───── EXERCISE INPUT

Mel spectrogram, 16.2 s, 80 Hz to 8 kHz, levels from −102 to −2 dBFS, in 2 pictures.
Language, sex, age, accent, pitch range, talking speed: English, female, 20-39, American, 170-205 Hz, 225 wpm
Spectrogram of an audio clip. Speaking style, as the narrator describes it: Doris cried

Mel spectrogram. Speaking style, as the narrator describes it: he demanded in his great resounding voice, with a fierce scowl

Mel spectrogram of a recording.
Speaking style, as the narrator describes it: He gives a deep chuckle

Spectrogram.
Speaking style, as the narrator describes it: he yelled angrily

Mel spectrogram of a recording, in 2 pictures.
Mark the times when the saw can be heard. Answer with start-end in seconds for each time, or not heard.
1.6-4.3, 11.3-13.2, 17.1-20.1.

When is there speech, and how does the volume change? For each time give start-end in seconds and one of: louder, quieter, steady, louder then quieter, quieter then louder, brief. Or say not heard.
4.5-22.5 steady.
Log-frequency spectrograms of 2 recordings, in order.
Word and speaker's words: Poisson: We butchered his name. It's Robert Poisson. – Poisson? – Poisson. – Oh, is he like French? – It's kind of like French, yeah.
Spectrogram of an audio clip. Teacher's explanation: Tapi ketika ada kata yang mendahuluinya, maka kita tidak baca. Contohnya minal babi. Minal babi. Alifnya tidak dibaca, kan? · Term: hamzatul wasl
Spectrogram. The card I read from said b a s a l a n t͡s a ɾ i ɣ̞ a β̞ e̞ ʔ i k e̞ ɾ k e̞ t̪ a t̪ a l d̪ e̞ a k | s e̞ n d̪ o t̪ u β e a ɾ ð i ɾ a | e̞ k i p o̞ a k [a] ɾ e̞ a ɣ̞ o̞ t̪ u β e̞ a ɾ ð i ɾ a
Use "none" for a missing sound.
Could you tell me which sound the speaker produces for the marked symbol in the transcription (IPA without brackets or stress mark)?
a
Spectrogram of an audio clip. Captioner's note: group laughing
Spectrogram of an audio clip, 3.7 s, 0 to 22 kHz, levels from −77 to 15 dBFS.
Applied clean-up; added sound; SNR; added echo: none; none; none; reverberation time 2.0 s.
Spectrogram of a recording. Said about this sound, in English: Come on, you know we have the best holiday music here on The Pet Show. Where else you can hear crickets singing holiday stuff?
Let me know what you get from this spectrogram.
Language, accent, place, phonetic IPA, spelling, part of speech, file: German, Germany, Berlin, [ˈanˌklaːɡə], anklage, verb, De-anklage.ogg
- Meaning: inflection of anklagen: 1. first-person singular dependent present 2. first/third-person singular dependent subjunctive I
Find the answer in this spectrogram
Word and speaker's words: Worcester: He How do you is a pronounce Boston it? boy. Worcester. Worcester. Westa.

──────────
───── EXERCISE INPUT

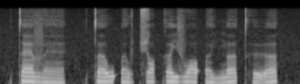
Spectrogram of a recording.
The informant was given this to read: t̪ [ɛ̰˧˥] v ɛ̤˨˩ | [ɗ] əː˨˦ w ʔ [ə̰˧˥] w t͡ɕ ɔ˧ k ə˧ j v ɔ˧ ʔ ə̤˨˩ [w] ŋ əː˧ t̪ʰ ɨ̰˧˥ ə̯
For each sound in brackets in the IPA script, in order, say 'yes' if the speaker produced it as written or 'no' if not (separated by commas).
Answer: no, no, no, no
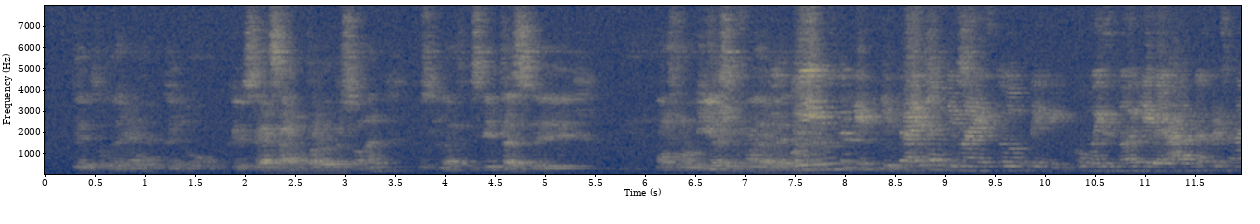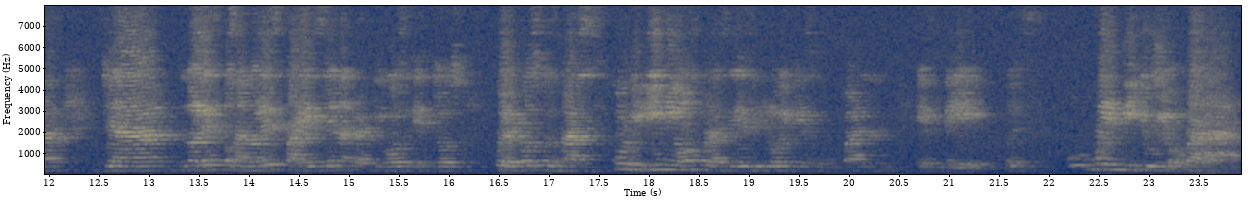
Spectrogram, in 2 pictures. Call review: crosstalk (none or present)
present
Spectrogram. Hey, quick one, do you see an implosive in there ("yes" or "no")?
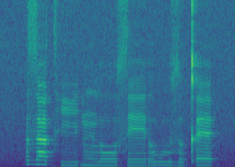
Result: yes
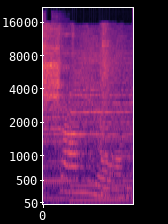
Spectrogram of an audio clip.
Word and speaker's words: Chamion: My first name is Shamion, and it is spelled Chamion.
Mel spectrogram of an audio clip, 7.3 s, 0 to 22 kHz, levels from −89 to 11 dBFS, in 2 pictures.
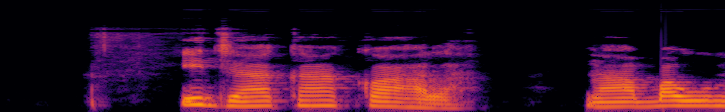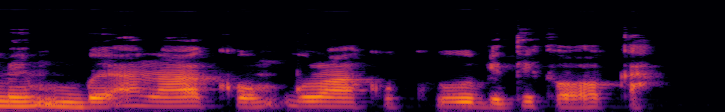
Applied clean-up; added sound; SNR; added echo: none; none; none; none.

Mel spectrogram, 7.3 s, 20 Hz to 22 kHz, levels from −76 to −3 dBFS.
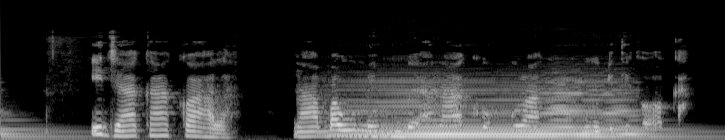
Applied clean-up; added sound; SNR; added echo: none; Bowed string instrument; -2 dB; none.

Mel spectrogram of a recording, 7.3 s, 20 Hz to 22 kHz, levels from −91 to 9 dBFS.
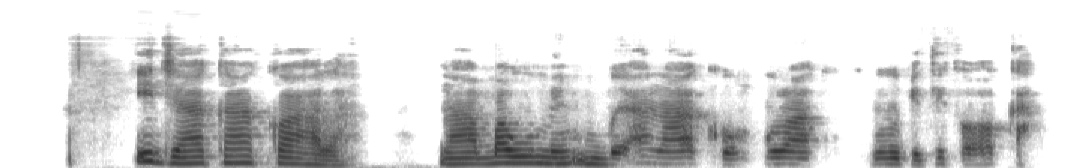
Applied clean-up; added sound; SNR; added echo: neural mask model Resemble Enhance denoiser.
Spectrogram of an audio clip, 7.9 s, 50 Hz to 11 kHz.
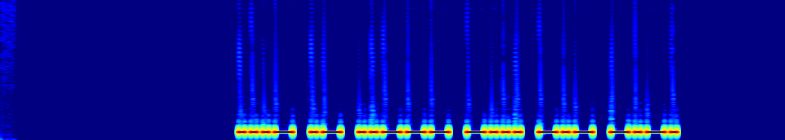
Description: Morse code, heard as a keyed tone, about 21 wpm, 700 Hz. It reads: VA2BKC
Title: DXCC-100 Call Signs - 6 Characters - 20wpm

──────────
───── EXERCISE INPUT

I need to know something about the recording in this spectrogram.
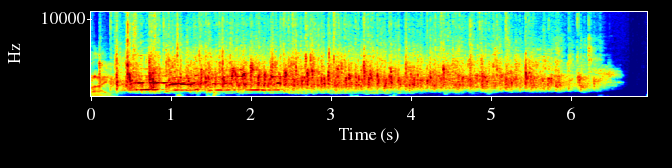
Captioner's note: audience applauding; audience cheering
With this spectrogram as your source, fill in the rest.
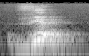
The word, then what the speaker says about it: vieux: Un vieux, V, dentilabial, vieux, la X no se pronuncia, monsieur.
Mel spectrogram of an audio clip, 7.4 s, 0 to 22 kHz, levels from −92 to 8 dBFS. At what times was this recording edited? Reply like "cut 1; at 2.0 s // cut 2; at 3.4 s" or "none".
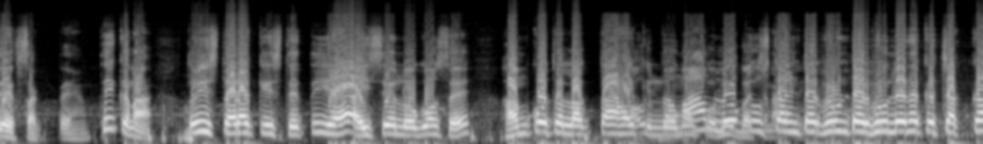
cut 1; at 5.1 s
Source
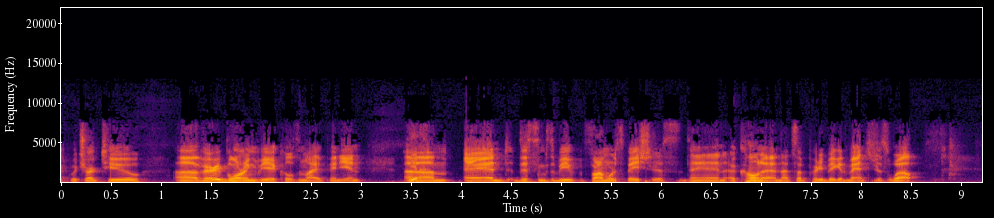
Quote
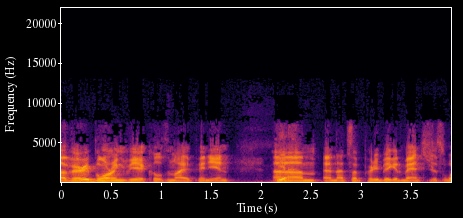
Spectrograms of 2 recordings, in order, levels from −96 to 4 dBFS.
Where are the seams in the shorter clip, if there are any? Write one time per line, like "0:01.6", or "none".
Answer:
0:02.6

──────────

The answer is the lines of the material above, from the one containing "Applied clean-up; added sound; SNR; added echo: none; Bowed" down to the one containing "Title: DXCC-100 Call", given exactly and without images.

#### EXPECTED ANSWER
Applied clean-up; added sound; SNR; added echo: none; Bowed string instrument; -2 dB; none.

Mel spectrogram of a recording, 7.3 s, 20 Hz to 22 kHz, levels from −91 to 9 dBFS.
Applied clean-up; added sound; SNR; added echo: neural mask model Resemble Enhance denoiser.
Spectrogram of an audio clip, 7.9 s, 50 Hz to 11 kHz.
Description: Morse code, heard as a keyed tone, about 21 wpm, 700 Hz. It reads: VA2BKC
Title: DXCC-100 Call Signs - 6 Characters - 20wpm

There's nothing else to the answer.